“Each of those gets us through for a few months. Between them we get real low,” Madson said.

In between those two big food drives, the pantry relies on the generosity of the community to keep shelves stocked.

“We get food and money donations,” Madson said. “The money helps us buy the milk, eggs, meats and we buy some canned foods as well. Every donation is appreciated.”

The pantry also compiles a list of needy families that will get a turkey for Christmas, and hams for Easter.

“We did 156 turkeys last year,” Madson said. “Depending on the size of the families, if there are seven, eight, nine people, they get two turkeys.”

The pantry is next door to the Clothe My People Thrift Store. Sales from the thrift store also help keep the free food program going.

Madson said anyone wishing to use the food pantry just has to call (920.743.9053).

“It’s open to the public and we do everything over the phone,” she said. “We ask income, how many in household and bring in proof of address.”

George Wentz has been stocking the food pantry shelves for four years. He checks incoming food for expiration dates and stocks shelves just as they do in grocery stores.

“There is an increasing need for food, and I commend the community for their generosity,” Wentz said.


Lakeshore Community Action Program operates the largest food pantry in Door County out of their building at 131 S. 3rd Avenue in Sturgeon Bay. Eligibility is based on monthly household income. An individual/family can pick up free perishable and nonperishable food once per month. Hours are Tuesday and Thursday 11 am – 4 pm. 
Call 920.743.0192.

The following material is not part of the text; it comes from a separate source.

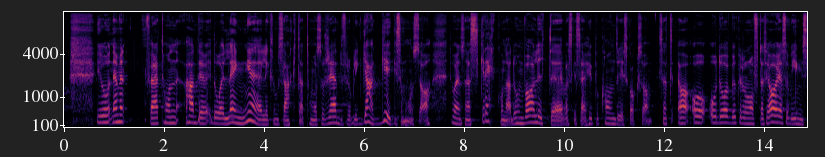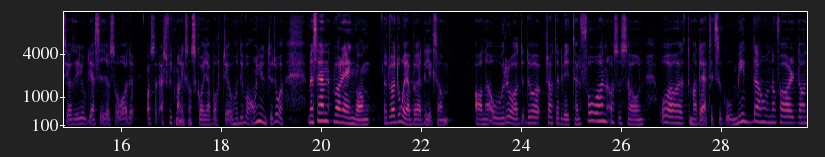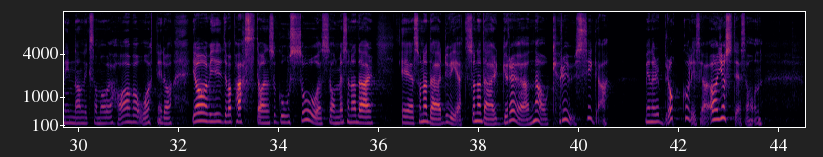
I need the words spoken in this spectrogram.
Jo, nej men för att hon hade då länge liksom sagt att hon var så rädd för att bli gaggig, som hon sa. Det var en sån här skräck hon hade. Hon var lite vad ska jag säga, hypokondrisk också. Så att, ja, och, och då brukade hon ofta säga ja, jag är så vimsig och så gjorde jag si och så. Och, det, och så, där. så fick man liksom skoja bort det och det var hon ju inte då. Men sen var det en gång, och det var då jag började liksom ana oråd. Då pratade vi i telefon och så sa hon att de hade ätit så god middag hon och far dagen innan. Liksom, och, Jaha, vad åt ni då? Ja, vi, det var pasta och en så god sås med såna där, eh, såna där, du vet, såna där gröna och krusiga. Menar du broccoli? Ja, just det, sa hon.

The Holy Name Parish in Maplewood also runs a food pantry that is open from 10 am to noon on the first, third and fifth Saturdays of each month. For more information, call the parish office at 920.856.6440.